Skip to content

Will South Africa’s lawsuit alleging genocide change the course of the Israel-Hamas war?

People in this story

FILE - View of the Peace Palace which houses World Court in The Hague, Netherlands, on Sept. 19, 2023. South Africa has launched a case at the United Nations’ top court accusing Israel of genocide against Palestinians in Gaza and asking the court to order Israel to halt its attacks. South Africa’s submission filed Friday, Dec. 29, 2023, at the International Court of Justice alleges that “acts and omissions by Israel ... are genocidal in character”.. (AP Photo/Peter Dejong)

South Africa filed a lawsuit in the United Nations’ highest court alleging that Israel’s military campaign in Gaza amounts to genocide of Palestinians and seeking the campaign’s end.
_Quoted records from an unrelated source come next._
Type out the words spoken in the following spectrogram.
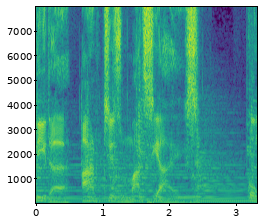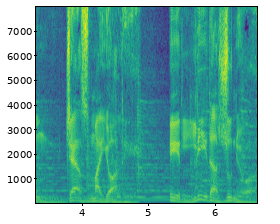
Lira Artes Marciais. Com Jazz Maioli e Lira Júnior.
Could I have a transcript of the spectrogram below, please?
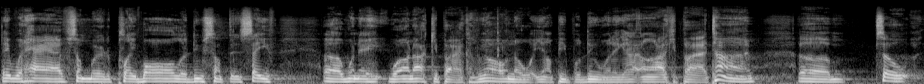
they would have somewhere to play ball or do something safe uh, when they were unoccupied, because we all know what young people do when they got unoccupied time. Um, so, you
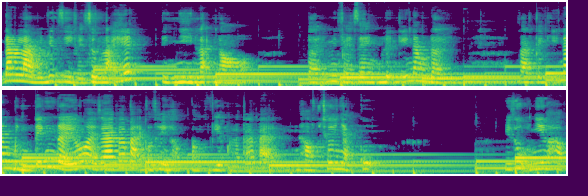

In court, Israel said it would defend itself and rejected the claim, calling it “blood libel” and accusing South Africa of cooperating with Hamas, the militant group behind the deadly Oct. 7 attack on Israel.

The arguments began Thursday at the International Court of Justice in The Hague. Northeastern Global News spoke with Zinaida Miller, professor of law and international affairs and an expert on human rights law and international rules of war, about what this case means, the international court, and whether the case could change the Israel-Hamas war.

Continue reading at Northeastern Global News.

More Stories

image of Traders walking the floor during morning trading at the New York Stock Exchange (NYSE) in front of screen with stocks on May 14, 2024 in New York City.

Roaring Kitty and Warren Buffett — market or stock influencers?

image of aerial view showing demolition crews working to finish removing the Fairfield Avenue bridge over Interstate 95, Saturday, May 4, 2024 in Norwalk, Conn. Crews are expected to finish removing the bridge by Sunday morning, and road repairs will be made. The tanker truck burst into flames under the overpass after colliding with two other vehicles Thursday. The cause remains under investigation.

One-third of bridges inthe United States need fixing. Here’s how to do that without wreaking havoc on supplychains and commuters

image of Northeastern professor Ozlem Ergun, COE distinguished professor and associate chair for graduate affairs, mechanical and industrial engineering speaking during The Algorithmic Workplace event held in the John D. O’Bryant African American Institute on May 16, 2024.

Is gig work compatible with employment status? Study finds reclassification benefits both workers and platforms

All Stories